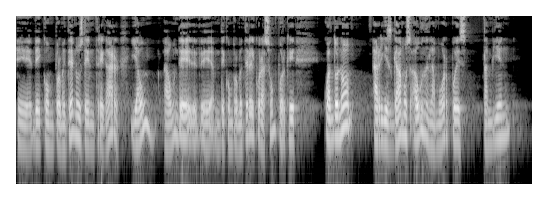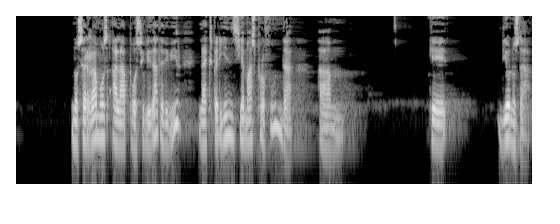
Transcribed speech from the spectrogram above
eh, de comprometernos, de entregar y aún, aún de, de, comprometer el corazón, porque cuando no arriesgamos aún el amor, pues también nos cerramos a la posibilidad de vivir la experiencia más profunda que Dios nos da,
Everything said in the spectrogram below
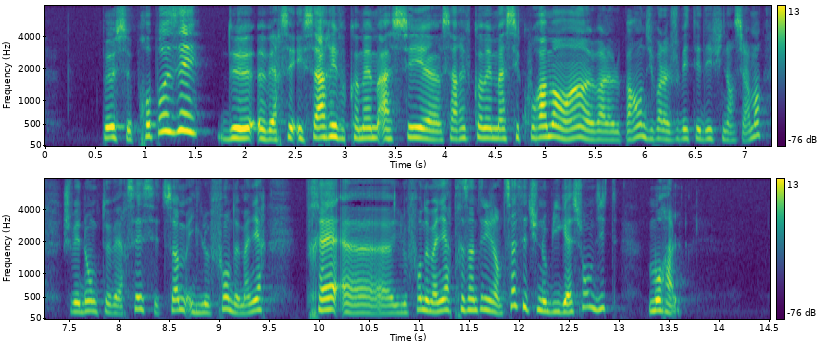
peut se proposer de euh, verser. Et ça arrive quand même assez euh, ça arrive quand même assez couramment hein. voilà le parent dit voilà je vais t'aider financièrement je vais donc te verser cette somme. Ils le font de manière très euh, ils le font de manière très intelligente. Ça c'est une obligation dite morale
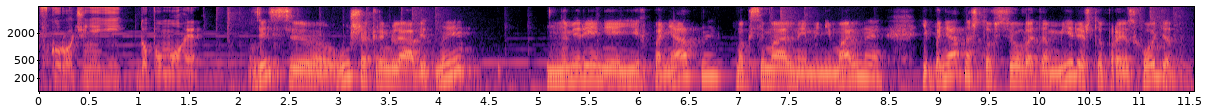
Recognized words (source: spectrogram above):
скорочення їй допомоги. Здесь э, уши Кремля видны, намерения их понятны, максимальные и минимальные. И понятно, что все в этом мире, что происходит, э,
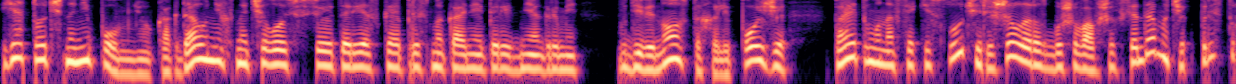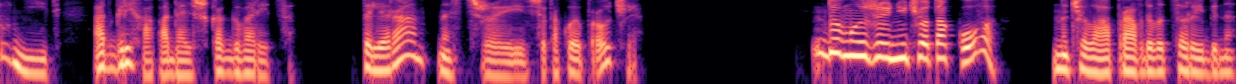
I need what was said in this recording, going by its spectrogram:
Я точно не помню, когда у них началось все это резкое присмыкание перед неграми, в 90-х или позже, поэтому на всякий случай решила разбушевавшихся дамочек приструнить, от греха подальше, как говорится. Толерантность же и все такое прочее. «Думаю же, ничего такого», — начала оправдываться Рыбина.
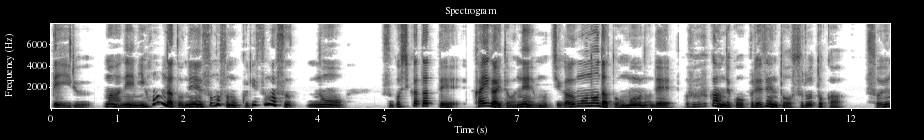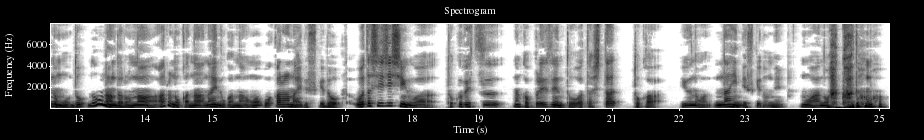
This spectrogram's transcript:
ている。まあね、日本だとね、そもそもクリスマスの過ごし方って海外とはね、もう違うものだと思うので、夫婦間でこうプレゼントをするとか、そういうのもど、どうなんだろうなあるのかなないのかなわからないですけど、私自身は特別なんかプレゼントを渡したとかいうのはないんですけどね。もうあの 子供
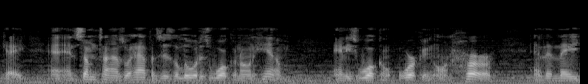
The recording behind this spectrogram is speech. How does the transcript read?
Okay? And, and sometimes what happens is the Lord is working on him and he's working, working on her, and then they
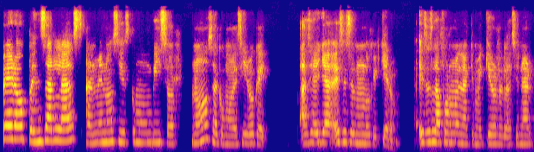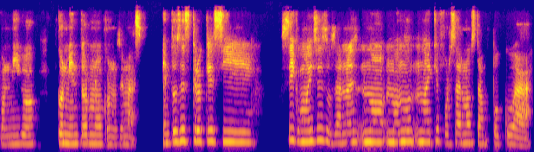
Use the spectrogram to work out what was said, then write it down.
Pero pensarlas, al menos si es como un visor, ¿no? O sea, como decir, ok, hacia allá, ese es el mundo que quiero. Esa es la forma en la que me quiero relacionar conmigo, con mi entorno, con los demás. Entonces creo que sí, sí, como dices, o sea, no, es, no, no, no, no hay que forzarnos tampoco a,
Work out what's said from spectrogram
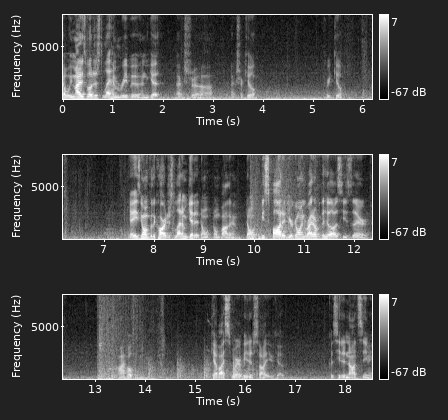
Yo, we might as well just let him reboot and get extra, uh, extra kill. Free kill. Yeah, he's going for the car. Just let him get it. Don't, don't bother him. Don't be spotted. You're going right over the hill as he's there. I hope. Kev, I swear if he just saw you, Kev. Because he did not see me.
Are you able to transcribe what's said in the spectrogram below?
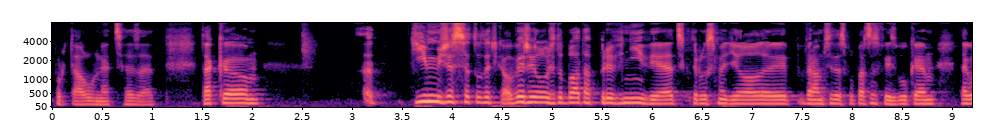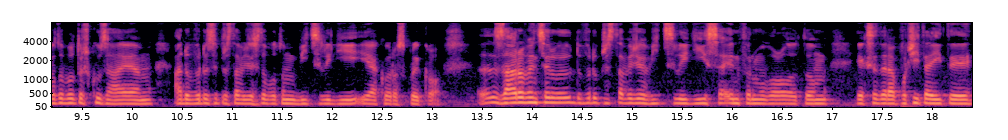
portálu net.cz. Tak tím, že se to teďka ověřilo, že to byla ta první věc, kterou jsme dělali v rámci té spolupráce s Facebookem, tak o to byl trošku zájem a dovedu si představit, že se to potom víc lidí i jako rozkliklo. Zároveň si dovedu představit, že víc lidí se informovalo o tom, jak se teda počítají ty,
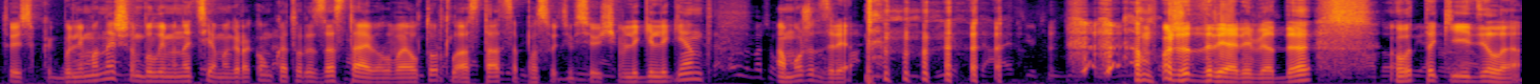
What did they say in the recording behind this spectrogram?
То есть, как бы Lemonation был именно тем игроком, который заставил Wild Turtle остаться, по сути, все еще в Лиге Легенд, а может зря. А может зря, ребят, да? Вот такие дела.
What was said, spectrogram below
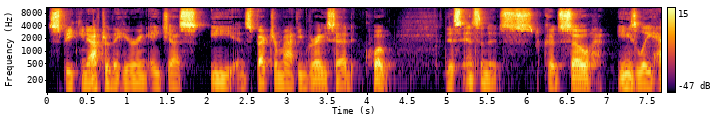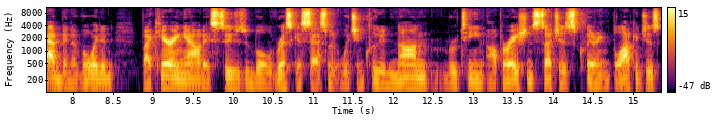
Speaking after the hearing, HSE Inspector Matthew Gray said, quote, This incident could so easily have been avoided by carrying out a suitable risk assessment, which included non routine operations such as clearing blockages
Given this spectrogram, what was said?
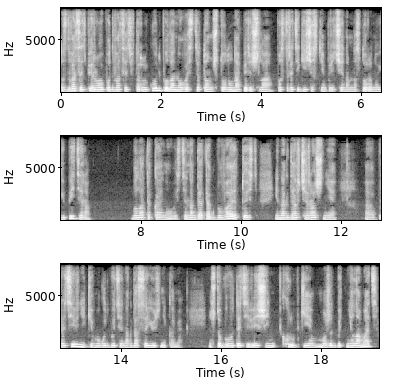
с 21 по 22 год была новость о том, что Луна перешла по стратегическим причинам на сторону Юпитера. Была такая новость. Иногда так бывает, то есть иногда вчерашние противники могут быть иногда союзниками. И чтобы вот эти вещи хрупкие, может быть, не ломать,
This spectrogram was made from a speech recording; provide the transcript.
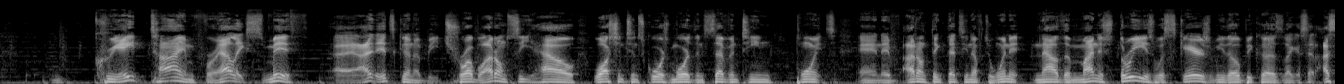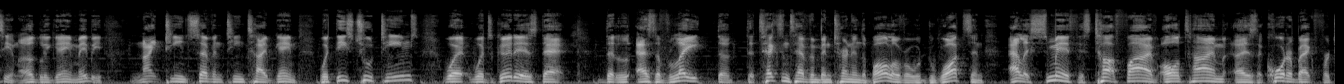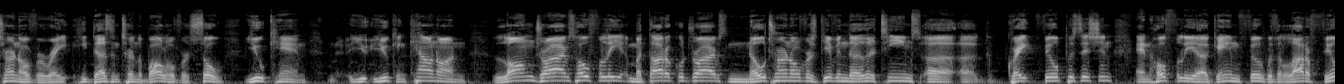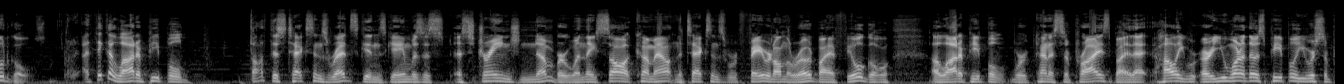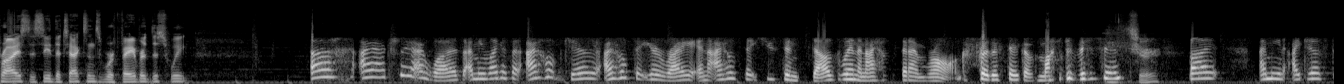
create time for Alex Smith, it's going to be trouble. I don't see how Washington scores more than 17 points, and if I don't think that's enough to win it. Now the minus three is what scares me though, because like I said, I see an ugly game, maybe 19-17 type game with these two teams. What what's good is that the, as of late, the, the Texans haven't been turning the ball over with Watson. Alex Smith is top five all time as a quarterback for turnover rate. He doesn't turn the ball over, so you can you you can count on long drives, hopefully methodical drives, no turnovers, giving the other teams uh, a great field position, and hopefully a game filled with a lot of field goals. I think a lot of people thought this Texans Redskins game was a, a, strange number when they saw it come out and the Texans were favored on the road by a field goal. A lot of people were kind of surprised by that. Holly, are you one of those people you were surprised to see the Texans were favored this week? Uh, I actually I was. I mean, like I said, I hope Jerry. I hope that you're right, and I hope that Houston does win, and I hope that I'm wrong for the sake of my division. Sure. But I mean, I just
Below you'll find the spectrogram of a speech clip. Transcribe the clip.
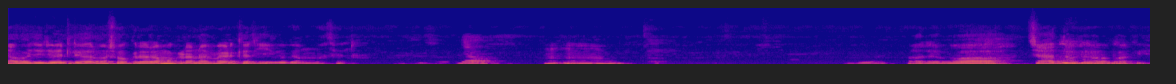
આ બાજુ જો એટલી વારમાં છોકરા રમકડાનો મેળ કરીએ આવ્યો ગામમાંથી અરે વાહ જાદુ છે હો બાકી.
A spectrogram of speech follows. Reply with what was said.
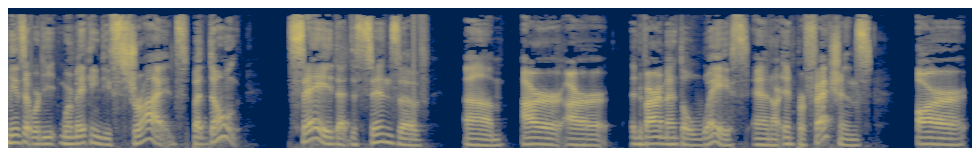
means that we're we're making these strides. But don't say that the sins of um, our our environmental waste and our imperfections are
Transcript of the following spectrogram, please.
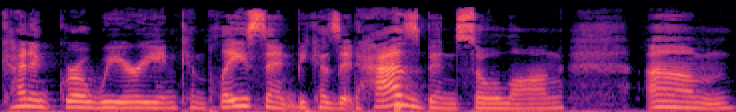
kind of grow weary and complacent because it has been so long. Um,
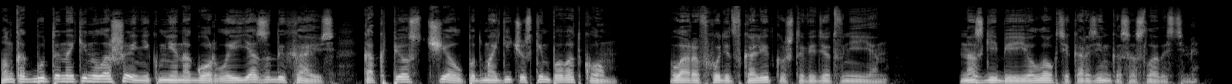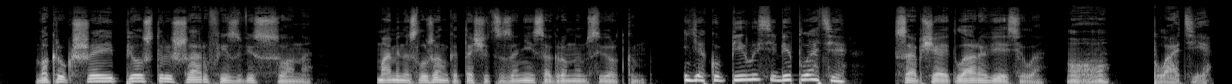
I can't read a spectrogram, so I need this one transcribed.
он как будто накинул ошейник мне на горло, и я задыхаюсь, как пес-чел под магическим поводком. Лара входит в калитку, что ведет в Ниен. На сгибе ее локтя корзинка со сладостями. Вокруг шеи пестрый шарф из виссона. Мамина служанка тащится за ней с огромным свертком. «Я купила себе платье», — сообщает Лара весело. «Ого, платье.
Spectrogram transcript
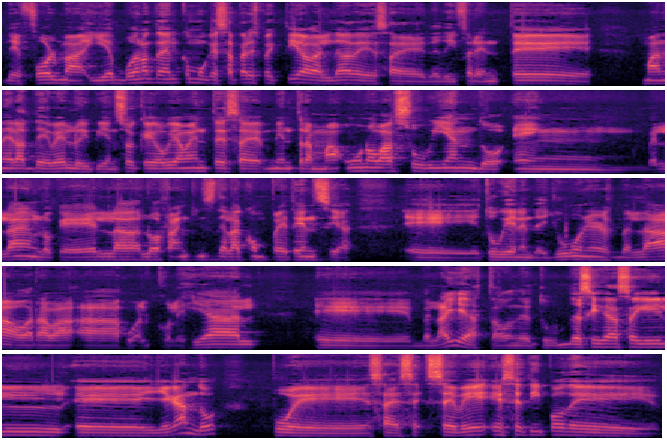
de forma. Y es bueno tener como que esa perspectiva, ¿verdad? De, ¿sabes? de diferentes maneras de verlo y pienso que obviamente mientras más uno va subiendo en, ¿verdad? en lo que es los rankings de la competencia, eh, tú vienes de juniors, ¿verdad? Ahora vas a jugar colegial, eh, ¿verdad? Y hasta donde tú decidas seguir eh, llegando, pues se, ve ese tipo de,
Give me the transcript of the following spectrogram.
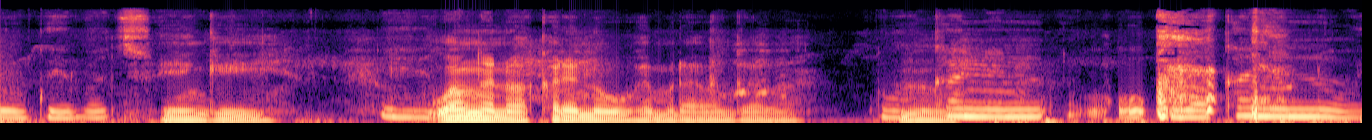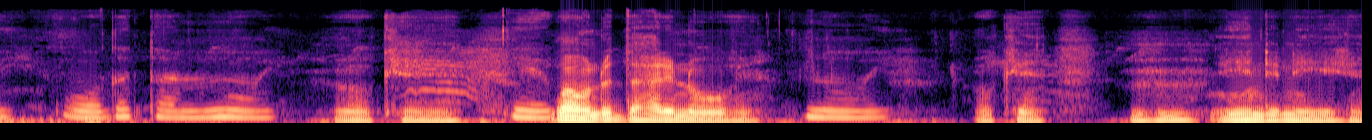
urwibutso. Iyi ngiyi. Eh, wa mwana wa kane ni uwuhe muri aba ngaba? Uwa kane n- u- uwa uwa gatanu okay yego. Wa wundi udahari ni uwuhe? N'uyu okay Mhm. iyindi ni iyihe?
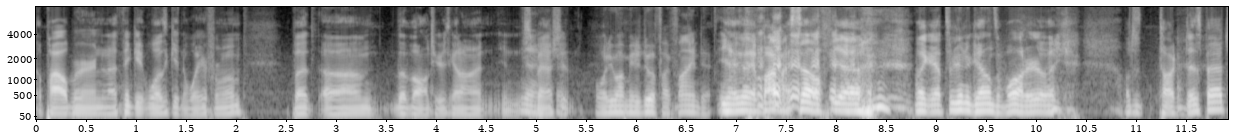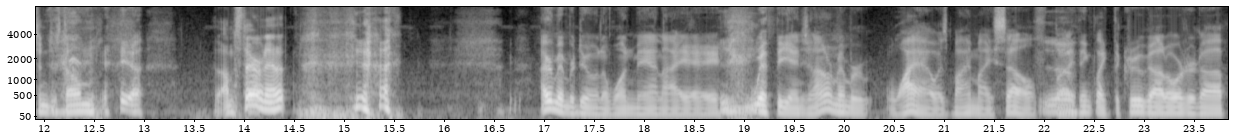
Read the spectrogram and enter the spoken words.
a pile burn, and I think it was getting away from them. But um, the volunteers got on it and Yeah, smashed yeah. it. What do you want me to do if I find it? Yeah, yeah, by myself. Yeah, like I got 300 gallons of water. Like, I'll just talk to dispatch and just tell them yeah. I'm staring at it. yeah, I remember doing a one man IA with the engine. I don't remember why I was by myself, but I think like the crew got ordered up.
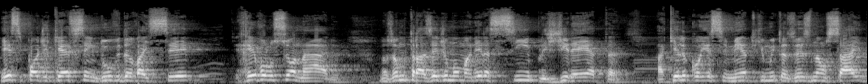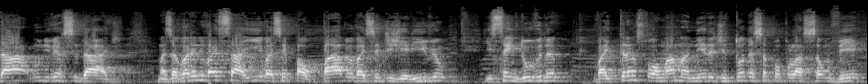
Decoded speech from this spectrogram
Esse podcast, sem dúvida, vai ser revolucionário. Nós vamos trazer de uma maneira simples, direta, aquele conhecimento que muitas vezes não sai da universidade, mas agora ele vai sair, vai ser palpável, vai ser digerível e sem dúvida vai transformar a maneira de toda essa população ver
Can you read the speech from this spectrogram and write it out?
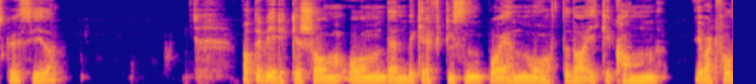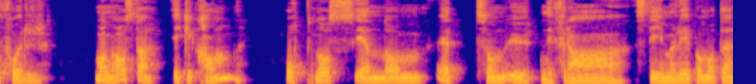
Skal vi si, da At det virker som om den bekreftelsen på en måte da ikke kan, i hvert fall for mange av oss, da, ikke kan oppnås gjennom et sånn utenifra-stimuli, på en måte.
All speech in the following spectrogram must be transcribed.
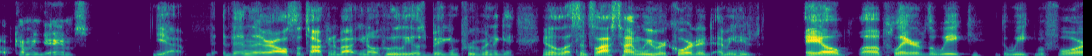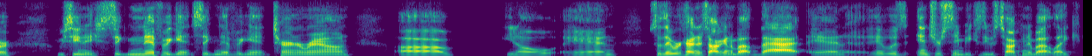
upcoming games. Yeah. Then they're also talking about, you know, Julio's big improvement again. You know, since last time we recorded, I mean, he's AL uh, player of the week the week before. We've seen a significant, significant turnaround. Uh, you know, and so they were kind of talking about that. And it was interesting because he was talking about like,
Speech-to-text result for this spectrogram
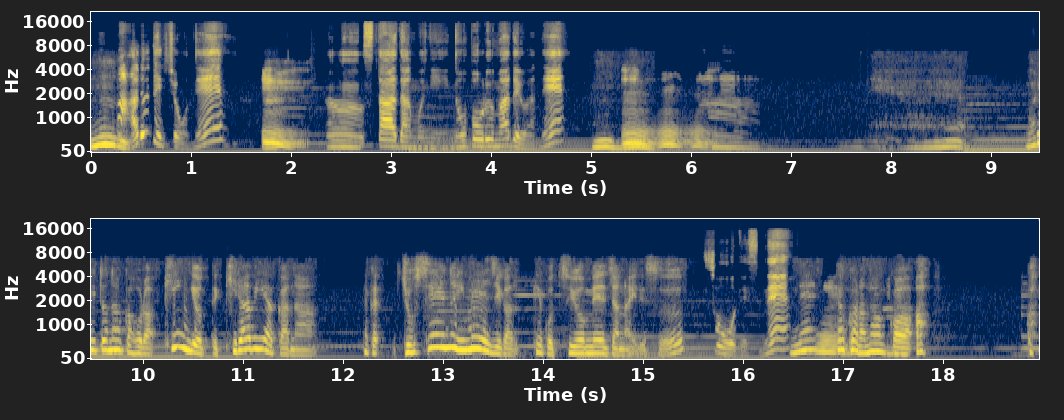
うん。まあ、あるでしょうね。うん、うん、スターダムに登るまではね。うんうん、うん、ううん。ん。ねえ割となんかほら金魚ってきらびやかななんか女性のイメージが結構強めじゃないです？そうですね。ね、うんだからなんか、ああ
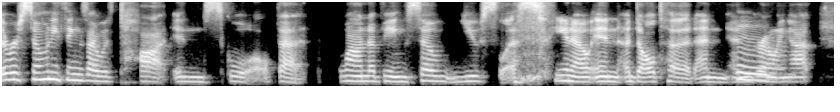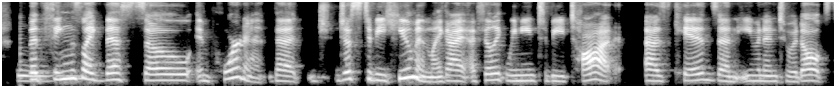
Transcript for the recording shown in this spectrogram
there were so many things I was taught in school that wound up being so useless, you know, in adulthood and, and mm. growing up. Mm. But things like this so important that j- just to be human, like I, I feel like we need to be taught as kids and even into adults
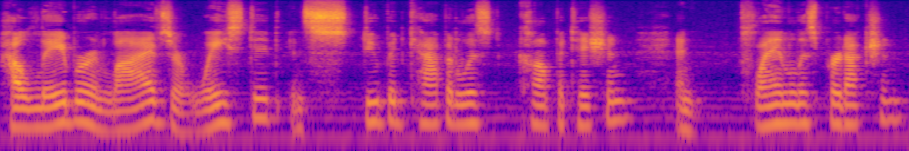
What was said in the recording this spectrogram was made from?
How labor and lives are wasted in stupid capitalist competition and planless production?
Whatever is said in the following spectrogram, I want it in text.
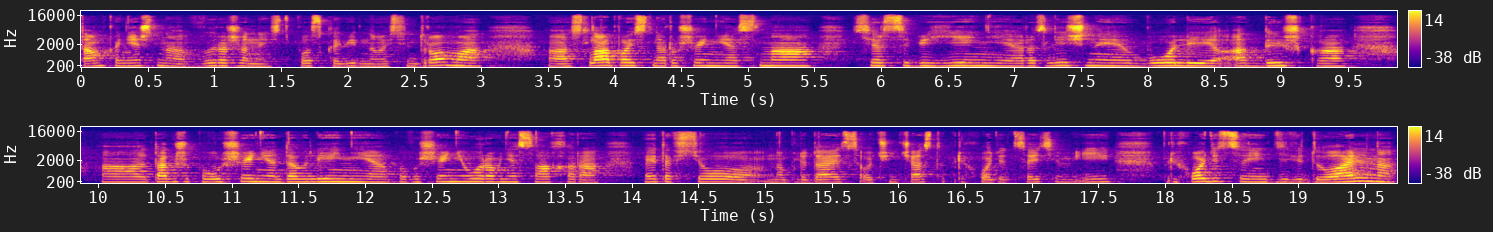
там, конечно, выраженность постковидного синдрома, слабость, нарушение сна, сердцебиение, различные боли, одышка, также повышение давления, повышение уровня сахара. Это все наблюдается очень часто, приходит с этим и приходится индивидуально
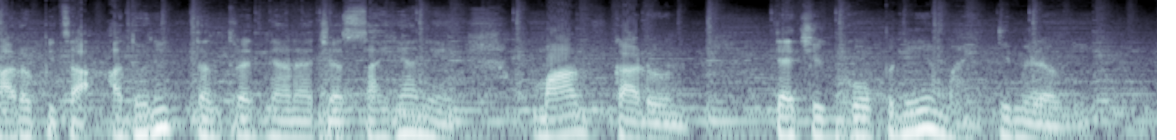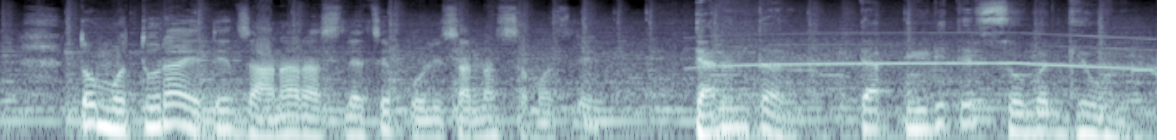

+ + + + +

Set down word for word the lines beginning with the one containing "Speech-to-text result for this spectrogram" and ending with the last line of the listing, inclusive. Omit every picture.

Speech-to-text result for this spectrogram
うん。まあ、あるでしょうね。うん、うん、スターダムに登るまではね。うんうん、うん、ううん。ん。ねえ割となんかほら金魚ってきらびやかななんか女性のイメージが結構強めじゃないです？そうですね。ね、うんだからなんか、ああ
Transcript for the recording shown in this spectrogram
there were so many things I was taught in school that wound up being so useless, you know, in adulthood and, and mm. growing up. Mm. But things like this so important that j- just to be human, like I, I feel like we need to be taught as kids and even into adults
What was said in the recording this spectrogram was made from?
How labor and lives are wasted in stupid capitalist competition and planless production?
Whatever is said in the following spectrogram, I want it in text.
там, конечно, выраженность постковидного синдрома, слабость, нарушение сна, сердцебиение, различные боли, одышка, также повышение давления, повышение уровня сахара. Это все наблюдается очень часто, приходит с этим и приходится индивидуально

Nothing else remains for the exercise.